Broad-leaved shootingstar (pink flowers) and giant fawnlily (white flowers) at Cowichan Garry Oak Preserve, BC (Photo by NCC)

Broad-leaved shootingstar (pink flowers) and giant fawnlily (white flowers) at Cowichan Garry Oak Preserve, BC (Photo by NCC)

Semipalmated sandpiper (Photo by Denis Doucet)

Semipalmated sandpiper (Photo by Denis Doucet)

Semipalmated sandpiper

The semipalmated sandpiper is a small shorebird with a short neck, long, black legs and a thin blunt-tipped bill. It is named for the partial webbing between its toes (“palmated” means “webbed”).

During the breeding season, this bird has a marbled grey-brown back and wings, a white belly and faint markings on its chest. Outside of the breeding season, its colouration is still visible, but faded. Females of this species are usually larger than males.

Canadian distribution of semipalmated sandpiper (Map by NCC)

(Click on the image to enlarge)

Where is it found?

Semipalmated sandpipers breed in the Arctic, from far-eastern Siberia, east across Alaska and northern Canada to Baffin Island and Labrador. They generally nest on open tundra, usually close to water. They winter along the coasts of Central and South America, after migrating a total distance of around 15,000 kilometres. Semipalmated sandpipers migrate along the East Coast and through the prairies.

During their fall migration, they gather in the thousands at stopover points in Atlantic Canada and the eastern United States. Here, they rest and feed before continuing their long migration. It is estimated that eastern semipalmated sandpiper populations may migrate 3,000 to 4,000 kilometres without stopping, from New England and southern Canada to South America.

What is this species’ conservation status?

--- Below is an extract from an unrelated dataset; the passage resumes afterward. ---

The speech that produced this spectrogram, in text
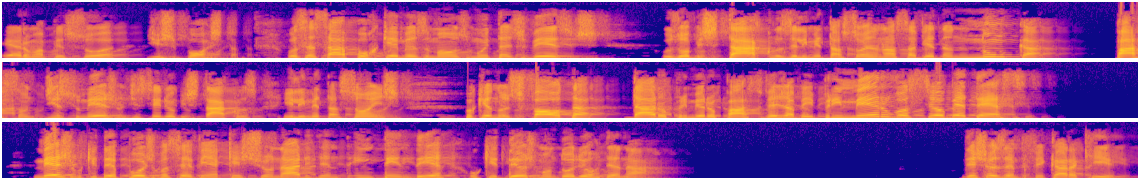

The International Union for Conservation of Nature has assessed the semipalmated sandpiper as near threatened because of overall population declines. Threats to this species include hunting in South America, habitat loss, chemical pollution and climate change. The Alaskan and western Canadian Arctic semipalmated sandpiper populations are stable. However, the eastern Canadian Arctic population is declining.

What is NCC doing to conserve habitat for this species?

The Nature Conservancy of Canada (NCC) owns and protects several properties in Atlantic Canada that are used by semipalmated sandpipers as stopover sites during their migration from the Arctic to South America. These include the Johnson’s Mills Shorebird Reserve, a 227-hectare (562-acre) property on the Bay of Fundy in New Brunswick, the Cascumpec Sandhills and St. Peters Harbour on Prince Edward Island, Mike’s Islands and 11 properties in the Pugwash Estuary totalling 417 hectares (1,030 acres) in Nova Scotia.

During migration, they have also been documented on many NCC properties in the prairies.

Supporter Spotlight

http://www.natureconservancy.ca/en/what-you-can-do/donate/Monthly_gift.html